Mapping, I could probably do a whole episode just on talking about why this is so. Maps and GIS are really resourceful and useful in a control center particularly in some kind of abnormal operation or emergency response. They should not be built into the SCADA system because it gets in the way.
Scott: Day-to-day, it doesn’t help.
Russel: Yes, it’s just not a convenient easy way to interact with data. Here’s the final question. What do you wish every manager knew about SCADA before you started a project?
Scott: What do I wish before we started the project? [laughs] Because I’ve seen it not so often, if you’re starting a project, inventory what you have in the field. Inventory what communications you have. Inventory your protocols. Get an understanding of what data needs to be delivered outside of your SCADA network.
Russel: All that’s true, Scott, and I would say a very detailed, stepwise plan of execution that is pretty deliberate about getting it turned on, getting it commissioned, getting it to normal operations.
Scott: Your point-to-point operations, all those kinds of things, for sure.
Russel: Yeah, exactly.
Scott: They’re required but even without regard to that, you still have to have it. If your controller has no confidence that the data he’s seeing is the data that’s happening, that’s a bad place to be.
Russel: No doubt. No doubt. Man, this has been fun for me. [laughs] I don’t know how fun it was for the listeners, but certainly it was fun for me. How about you?
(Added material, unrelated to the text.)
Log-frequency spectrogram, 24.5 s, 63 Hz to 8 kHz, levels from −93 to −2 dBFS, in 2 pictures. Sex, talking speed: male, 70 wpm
Scott: It’s good. Stuff’s coming up the whole time you say, “Oh, I remember the project when…”
Russel: We probably ought to do an episode of “what’s the worst thing that went wrong when doing a SCADA project?” We’ll change the names to protect the guilty.
Scott: Then you have to say the craziest scariest things that happened to that turned out okay. I think we have to go with that. So far, knock on wood. It’s all come out okay in the end.
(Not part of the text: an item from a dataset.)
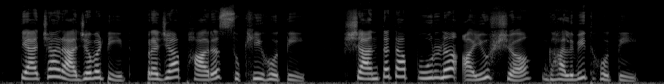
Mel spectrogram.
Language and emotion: Marathi, neutral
Russel: I remember, oh gosh, this is probably been 15 years ago now. We were doing a number of projects, automating some gas storage facilities. We had hired a bunch of brand new engineers out of A&M, and we’re teaching them our way of doing SCADA.
When it got time to go and do the field commissioning of those SCADA systems, and we would take them out there, and they’re used to building these little screens with the little valves and all that kind of stuff.
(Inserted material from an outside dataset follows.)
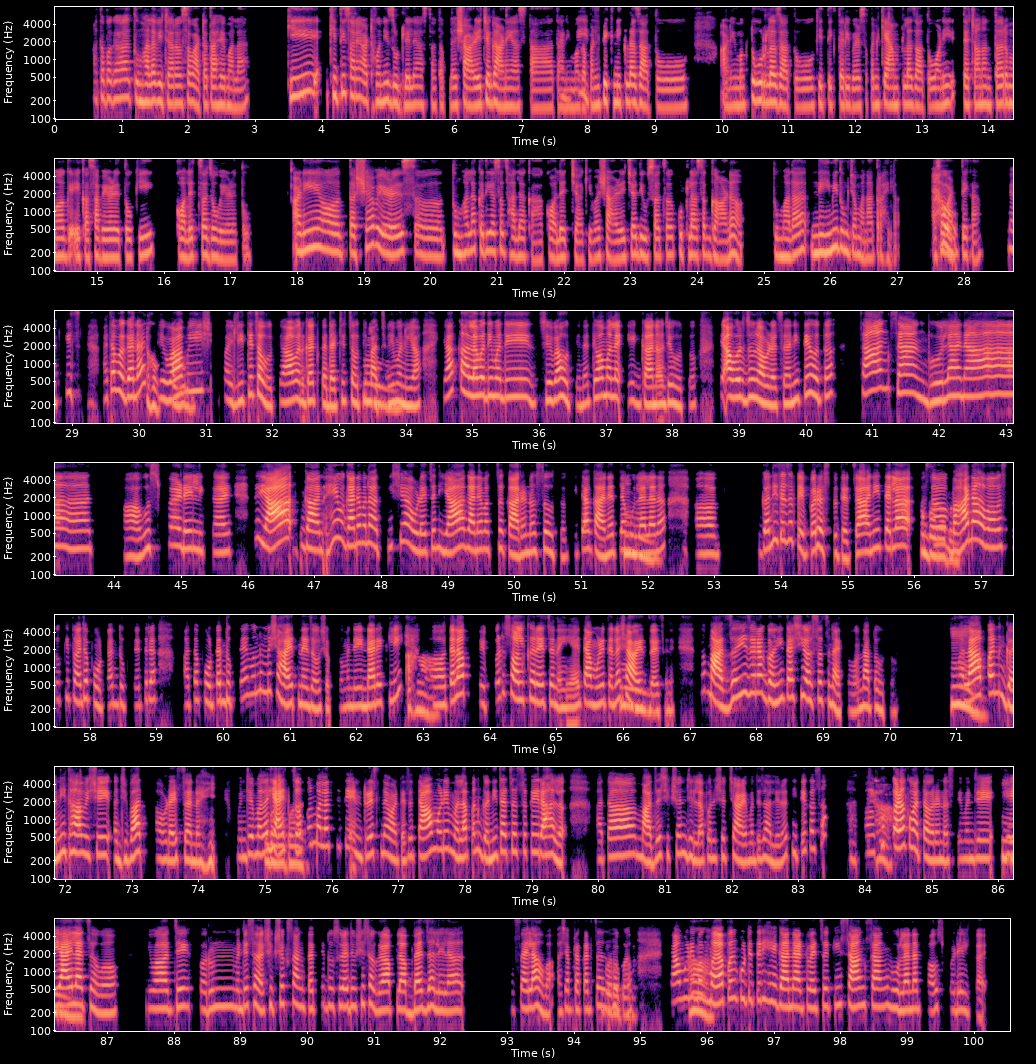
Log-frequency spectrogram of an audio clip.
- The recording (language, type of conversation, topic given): Marathi, podcast, शाळा किंवा कॉलेजच्या दिवसांची आठवण करून देणारं तुमचं आवडतं गाणं कोणतं आहे?
- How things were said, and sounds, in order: other background noise; tapping; singing: "सांग-सांग भोलानाथ पाऊस पडेल काय?"; in English: "सॉल्व्ह"; stressed: "अजिबात"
They go out there, and these valves are 36-inch valves. [laughs] They’re running pressures up to 1440 psi. They get out there, and their eyes just get, “Oh man, I had no idea this is what we were doing.” Kind of fun.
Scott: The first SCADA project I worked on, my boss at the time was very canny about these things. It was a water project. One of the rights of passage is to go monitor these big valves, I’m sorry, big pumps that are rated to fill up water towers. They’re large water pumps. Like, “Go make sure it’s running,” because it’s water and compressible, so there’s a pressure relief. When they start up, they throw water everywhere. Fortunately, I saw the other guy get it first, so I’m like, “Yeah, I know. That’s okay.” I got lucky. The other guy wasn’t. Luck of the draw. If they’d got me first, I would have been drenched.
Russel: Those are the lessons you retain, my friend. I think we’ll end it right there.
Scott: [laughs] There you go.
Russel: All right, Scott. Hey, it’s been fun. Glad to have you back.
Scott: All right. It’s been fun. I’ll talk to you all later.
Russel: I hope you enjoyed this week’s episode of the Pipeliners Podcast and our conversation with Scott. Just a reminder before you go, you should register to win our customized Pipeliners Podcast YETI tumbler. Simply visit pipelinerspodcast.com/win to enter yourself in the drawing.
If you’d like to support the podcast, please leave us a review on Apple Podcast, Google Play, or on your smart device podcast app. You could find instructions at pipelinerspodcast.com.
Russel: If you have ideas, questions, or topics you’d be interested in, please let me know on the Contact Us page at pipelinerspodcast.com or reach out to me on LinkedIn. Thanks for listening. I’ll talk to you next week.
Transcription by CastingWords